BEGIN

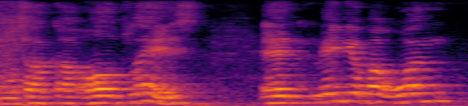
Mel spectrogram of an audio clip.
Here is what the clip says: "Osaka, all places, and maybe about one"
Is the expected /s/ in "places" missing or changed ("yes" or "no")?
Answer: yes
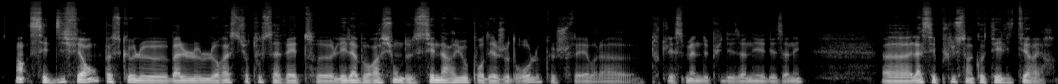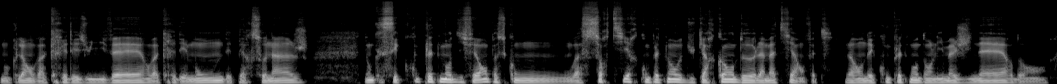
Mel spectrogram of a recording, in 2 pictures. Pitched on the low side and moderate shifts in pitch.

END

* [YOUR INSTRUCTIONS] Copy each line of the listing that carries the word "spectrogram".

* [SOLUTION FOR THIS PROBLEM]
Mel spectrogram of an audio clip.
Mel spectrogram of a recording, in 2 pictures. Pitched on the low side and moderate shifts in pitch.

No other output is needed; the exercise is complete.